Segment Start: Data shown

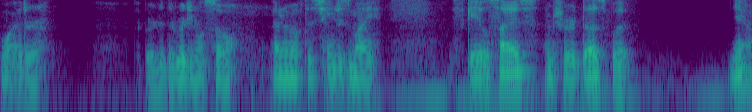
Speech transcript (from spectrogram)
wider compared to the original. So I don't know if this changes my scale size. I'm sure it does, but yeah,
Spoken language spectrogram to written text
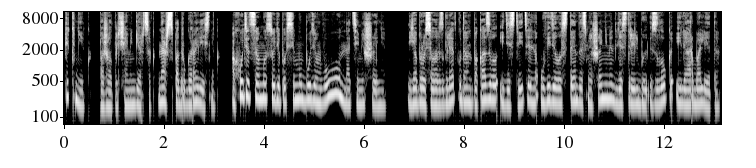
«Пикник», — пожал плечами герцог, наш с подругой ровесник. «Охотиться мы, судя по всему, будем вон на те мишени». Я бросила взгляд, куда он показывал, и действительно увидела стенды с мишенями для стрельбы из лука или арбалета.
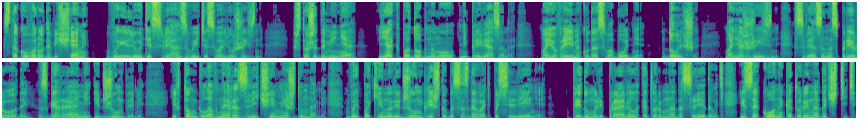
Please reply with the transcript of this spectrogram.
С такого рода вещами вы, люди, связываете свою жизнь. Что же до меня, я к подобному не привязана. Мое время куда свободнее, дольше. Моя жизнь связана с природой, с горами и джунглями. И в том главное различие между нами. Вы покинули джунгли, чтобы создавать поселение, придумали правила, которым надо следовать, и законы, которые надо чтить.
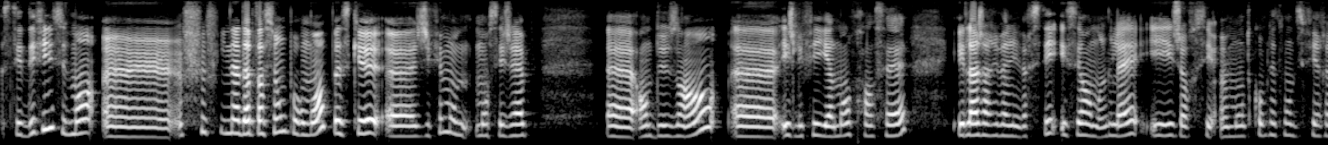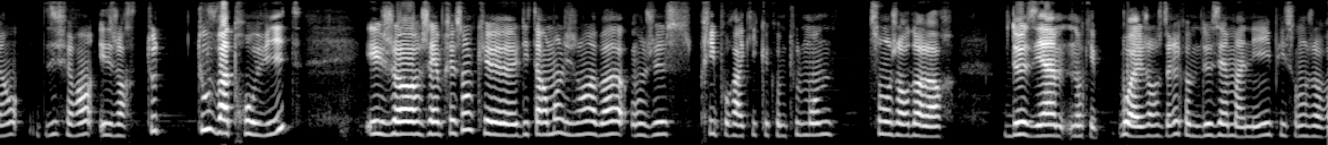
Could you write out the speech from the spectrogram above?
C'était définitivement une adaptation pour moi parce que j'ai fait mon, mon cégep euh, en deux ans euh, et je l'ai fait également en français. Et là, j'arrive à l'université et c'est en anglais et genre c'est un monde complètement différent, différent et genre tout, tout va trop vite. Et genre j'ai l'impression que littéralement les gens là-bas ont juste pris pour acquis que comme tout le monde sont genre dans leur deuxième, donc ouais genre je dirais comme deuxième année puis ils sont genre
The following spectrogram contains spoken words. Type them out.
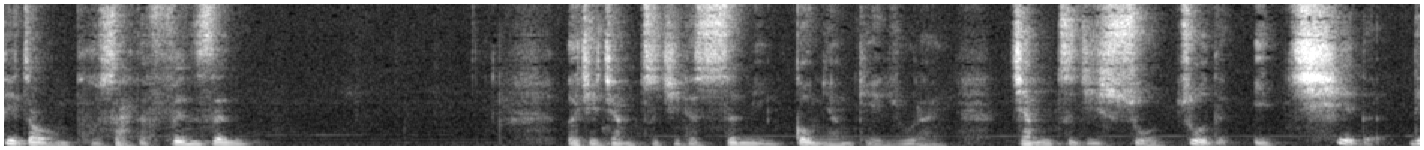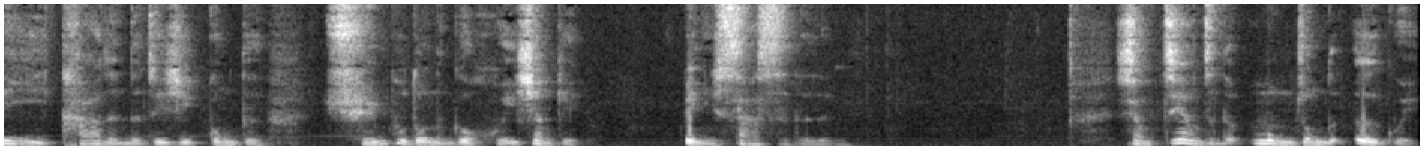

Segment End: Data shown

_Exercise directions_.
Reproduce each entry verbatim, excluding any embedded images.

_Exercise output_.
Speech transcript (from spectrogram)
wider compared to the original. So I don't know if this changes my scale size. I'm sure it does, but yeah,
Spoken language spectrogram to written text
«Пикник», — пожал плечами герцог, наш с подругой ровесник. «Охотиться мы, судя по всему, будем вон на те мишени». Я бросила взгляд, куда он показывал, и действительно увидела стенды с мишенями для стрельбы из лука или арбалета.
Please reply with the transcript of this spectrogram.
С такого рода вещами вы, люди, связываете свою жизнь. Что же до меня, я к подобному не привязана. Мое время куда свободнее, дольше. Моя жизнь связана с природой, с горами и джунглями. И в том главное различие между нами. Вы покинули джунгли, чтобы создавать поселение, придумали правила, которым надо следовать, и законы, которые надо чтить.
Could you write out the speech from the spectrogram above?
C'était définitivement une adaptation pour moi parce que j'ai fait mon, mon cégep euh, en deux ans euh, et je l'ai fait également en français. Et là, j'arrive à l'université et c'est en anglais et genre c'est un monde complètement différent, différent et genre tout, tout va trop vite. Et genre j'ai l'impression que littéralement les gens là-bas ont juste pris pour acquis que comme tout le monde sont genre dans leur deuxième, donc ouais genre je dirais comme deuxième année puis ils sont genre
The following spectrogram contains spoken words. Type them out.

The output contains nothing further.